Survival depends on many different factors. It depends on your individual condition, type of neuroendocrine tumour (NET), treatment and level of fitness. So no one can tell you exactly how long you will live.
These are general statistics based on large groups of people. Remember, they can’t tell you what will happen in your individual case.
Your doctor can give you more information about your own outlook (prognosis).
About these statistics
The terms 1 year survival and 5 year survival don't mean that you will only live for 1 or 5 years.
The Office for National Statistics (ONS) and researchers collect information. They watch what happens to people with cancer in the years after their diagnosis. 5 years is a common time point to measure survival. But some people live much longer than this.
5 year survival is the number of people who have not died from their cancer within 5 years after diagnosis.
Where this information comes from
In the UK, no statistics are available for the survival of the different types of stomach NETs. The statistics presented here are international and might not accurately reflect UK statistics. They are gathered from various sources, including the opinions and experience of the experts who check our information.
We have information about the overall survival of people with stomach cancer. Remember to click back to return to the neuroendocrine section.
Survival for all types of stomach NET
1 year survival
The 1 year survival statistics below are for all types of stomach NETs in the UK.
- Around 75 out of 100 people (around 75%) survive for 1 year after their diagnosis
These statistics are from a UK study, which included 749 people diagnosed with stomach NETs between 2013 and 2015.
Impact of neuroendocrine morphology on cancer outcomes and stage at diagnosis: a UK nationwide cohort study 2013–2015
T Genus and others
British Journal of Cancer (2019) Volume 121, pages 966–972
5 year survival
There are no UK-wide 5 year survival statistics available for all types of stomach NETs. The 5 year survival statistics below are from a European study. Please be aware that due to differences in health care systems, data collection and the population, these figures may not be a true picture of survival in the UK.
- Almost 60 out of 100 people (almost 60%) survive for 5 years after their diagnosis
These statistics are from a European study which included 1400 people diagnosed with stomach NETs across Europe, between 1995 and 2002.
The 5 year survival statistics are for people diagnosed between 2000 and 2002. The paper does not state how many patients this would be. But it should be large enough to create a reliable idea of survival in Europe.
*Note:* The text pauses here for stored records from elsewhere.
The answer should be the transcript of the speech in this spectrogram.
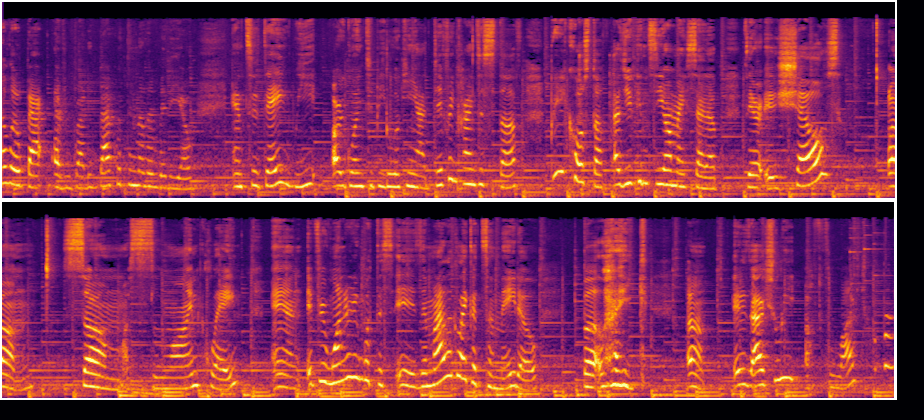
Hello back everybody, back with another video. And today we are going to be looking at different kinds of stuff, pretty cool stuff. As you can see on my setup, there is shells, um, some slime clay, and if you're wondering what this is, it might look like a tomato, but like, um, it is actually a fly chopper.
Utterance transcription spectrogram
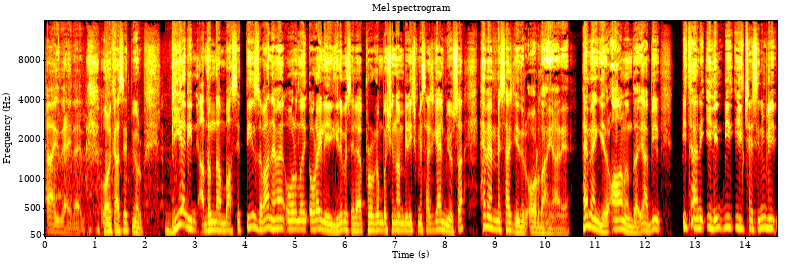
hayır hayır hayır. Onu kastetmiyorum. Bir yerin adından bahsettiğin zaman hemen orla, orayla ilgili mesela program başından beri hiç mesaj gelmiyorsa hemen mesaj gelir oradan yani. Hemen gelir anında. Yani bir bir tane ilin bir ilçesinin bir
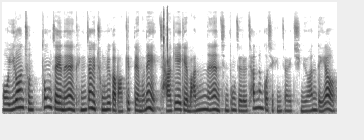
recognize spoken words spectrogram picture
어, 이런 진통제는 굉장히 종류가 많기 때문에 자기에게 맞는 진통제를 찾는 것이 굉장히 중요한데요.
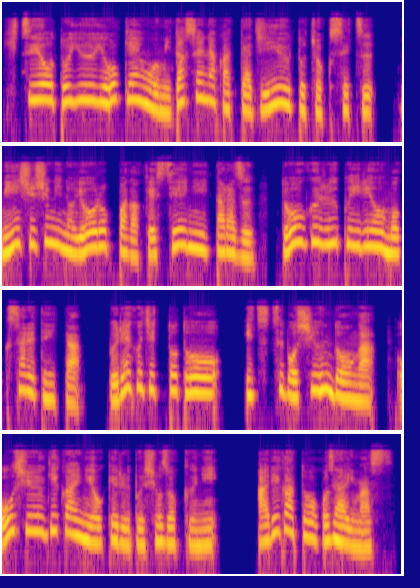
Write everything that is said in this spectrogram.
必要という要件を満たせなかった自由と直接民主主義のヨーロッパが結成に至らず同グループ入りを目されていたブレグジット党5つ星運動が欧州議会における部所属にありがとうございます。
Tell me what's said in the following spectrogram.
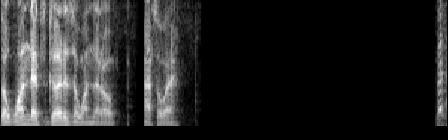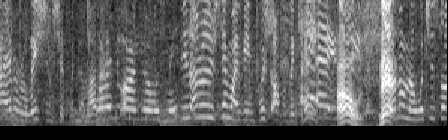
the one that's good is the one that'll pass away. But I have a relationship with the mother. Why are you arguing with me? Because I don't understand why I'm being pushed off of a cake. Oh shit! I don't know what you're so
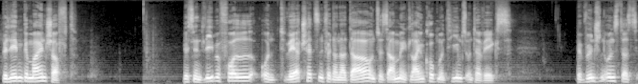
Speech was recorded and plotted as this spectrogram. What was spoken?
Wir leben Gemeinschaft. Wir sind liebevoll und wertschätzend füreinander da und zusammen in Kleingruppen und Teams unterwegs. Wir wünschen uns, dass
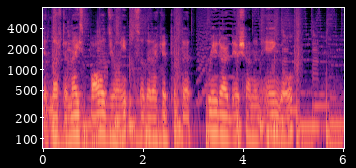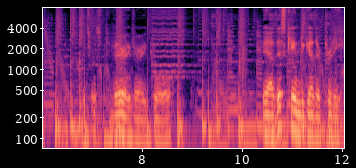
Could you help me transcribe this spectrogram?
It left a nice ball joint so that I could put that radar dish on an angle which was very very cool. Yeah this came together pretty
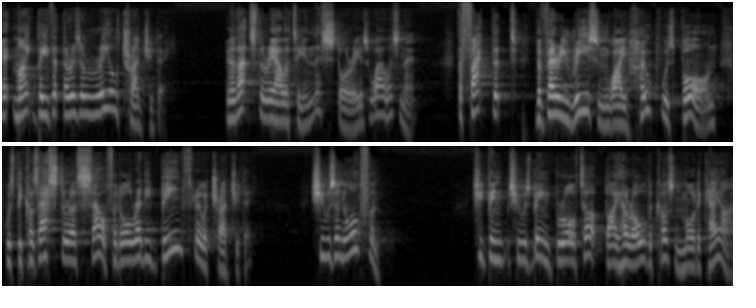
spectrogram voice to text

Rare neuroendocrine tumours: Results of the surveillance of rare cancers in Europe project
J Maartaen Van de Zwan and others
European Journal of Cancer Volume 49, Issue 11 July 2013, Pages 2565-2578
These 5 year survival statistics are for relative survival. Relative survival takes into account that some people will die of causes other than cancer. This gives a more accurate picture of cancer survival.
Types of stomach NET
There are 3 types of stomach NETs:
- type 1 (this is the most common type)
- type 2
- type 3
Survival for type 1 stomach NETs
Almost 100 out of 100 people (almost 100%) with a type 1 stomach neuroendocrine tumour survive for 5 years or more.
Survival for type 2 stomach NETs
Between 60 and 75 out of 100 people (between 60 and 75%) with a type 2 stomach neuroendocrine tumour survive for 5 years or more.
Survival for type 3 stomach NETs
75 out of 100 people (75%) who have a type 3 stomach NET, and have had extensive surgery to remove the tumour, survive for 5 years or more.
Stomach NETs that have spread to a distant part of the body can be more difficult to treat.
These survival statistics come from various review papers about stomach NETs, including:
Gastric Neuroendcrine Tumours
DA Crosby and others
Digestive Surgery, 2012 Volume 29 , Issue 4, Pages 331-48
What affects survival?
Survival depends on many factors. It depends on the stage and grade of the NET when it was diagnosed. The stage describes the size of the tumour and whether it has spread. The grade means how abnormal the cells look under a microscope.
Another factor is how well you are overall.